The icing on the cake are the aluminum GT-40X Turbo Swirl cylinder heads. The M-6049-X306 aluminum heads are cast from 356 T-6 aluminum and flow 240 cfm on the intake side and 170 cfm on the exhaust, both measured at 0.500-inch of lift. Features of the X306 include 1.94/1.54-inch valves, bronze valve guides, thick fire decks, and a weight savings of 50 pounds over stock iron heads.
Ford Racing Crate Engine Specs
||Reconditioned production 5.0L roller block
||X306 GT-40X, 64cc, 9:1cr
||E303 Hydraulic Roller
||Cast 3.00-inch stroke, 50 oz. imbalance
||Forged I-beam, 5.090-inch
||Lightweight forged, 4.030-inch
||Production double-sump “Fox” Mustang
||Standard or reverse rotation (V-belt pulley or serpentine)
4 While a new aluminum radiator...
4 While a new aluminum radiator and electric cooling fan are on the upgrade list, there’s no need to purposely ruin the stock radiator during removal. Find yourself a piece of cardboard or a foam pad or something to place in front of the core during removal of the fan and pulleys.
5 Once the fan was out of...
5 Once the fan was out of the way, the radiator got the heave-ho as well.
6 Under the car, the header...
6 Under the car, the header connections are unbolted, the driveshaft removed, and the engine is supported with a floor jack so that the transmission crossmember can be removed as well.
7 All that’s left are the...
7 All that’s left are the engine-mount fasteners and the engine and trans combo is ready to be extracted. With the help of employee Levi Kelly, Merv mans the engine hoist and the engine combo clears the core support.
8 With the engine and trans...
8 With the engine and trans out of the way, Merv can continue stripping the engine bay. Shock tower caps are retained just like the early Mustang. These will be painted and new shocks will be installed, too.
9 Levi jumps in and removes...
9 Levi jumps in and removes the well-worn hood hinges. A fresh set of hinges will find its way back in the engine bay after paint, that’s for sure.
10 The Falcon’s wiring had...
10 The Falcon’s wiring had seen better days, and while we’d love to just rip it all out and put in a universal street rod-type harness solution, for now the plan is to simply replace the underhood wiring and clean and rewrap whatever is reused.
11 At this point, the engine...
11 At this point, the engine bay is empty of everything but the brake master cylinder, heater blower and hoses, and the steering gearbox. We need to keep the brakes and steering intact for now, but they’ll be upgraded before the new bullet hits its mounts.
12 Merv opted to paint the...
12 Merv opted to paint the engine bay body color to give the Ranchero’s engine upgrade a little more flair. The battery tray area had a quick patch previously welded in, so now is the time to add a little body filler and make things look good.
13 Just like a regular exterior...
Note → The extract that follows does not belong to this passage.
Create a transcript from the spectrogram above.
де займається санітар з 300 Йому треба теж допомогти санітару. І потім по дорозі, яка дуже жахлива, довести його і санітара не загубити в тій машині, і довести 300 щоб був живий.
13 Just like a regular exterior paintjob, the end result is very dependent upon the prep work. After a thorough cleaning and sanding, a high-build primer is applied to the whole engine bay.
14 Next comes our favorite...
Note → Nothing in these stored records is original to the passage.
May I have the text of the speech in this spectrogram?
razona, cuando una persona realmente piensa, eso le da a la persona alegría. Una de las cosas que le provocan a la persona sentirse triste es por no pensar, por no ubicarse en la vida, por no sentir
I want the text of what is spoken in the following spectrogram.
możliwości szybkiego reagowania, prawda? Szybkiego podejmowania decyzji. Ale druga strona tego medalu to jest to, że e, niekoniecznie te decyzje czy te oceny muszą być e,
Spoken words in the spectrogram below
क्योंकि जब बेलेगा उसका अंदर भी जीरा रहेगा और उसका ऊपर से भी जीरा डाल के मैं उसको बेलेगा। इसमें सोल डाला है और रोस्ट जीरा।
14 Next comes our favorite pastime—wet sanding. The high-build primer is given the once over with 80-grit paper to prepare it for a final coat of epoxy primer as a seal coat.
15 The epoxy primer used...
15 The epoxy primer used is the same PPG DP-50 epoxy primer we used for our recent paintjob on our Generation Gap fastback project. The DP-50 doesn’t require sanding if top coated within the time limits of the primer’s instruction sheet.
16 Roughly an hour after...
16 Roughly an hour after the DP-50 has been sprayed, we were able to lay in our exterior color—in this case, Blue Pearl Metallic from the Dodge Viper. Danny Gaydos, shown here, handled all of the paintwork underhood over the course of two days so we could quickly get back to our engine swap.
17 The finished engine bay...
17 The finished engine bay is shown here, all clearcoated and dry, ready for us to get back to work spinning the wrenches. While a good portion of the engine bay will be filled with Ford Racing power, we’ll give the major visual spots some wet sanding and buffing for a show finish.
18 Stay tuned for Part 2...
18 Stay tuned for Part 2 of our X302 install where all these goodies find their way into our Ranchero and we put the little sport ute to the test in an upcoming issue.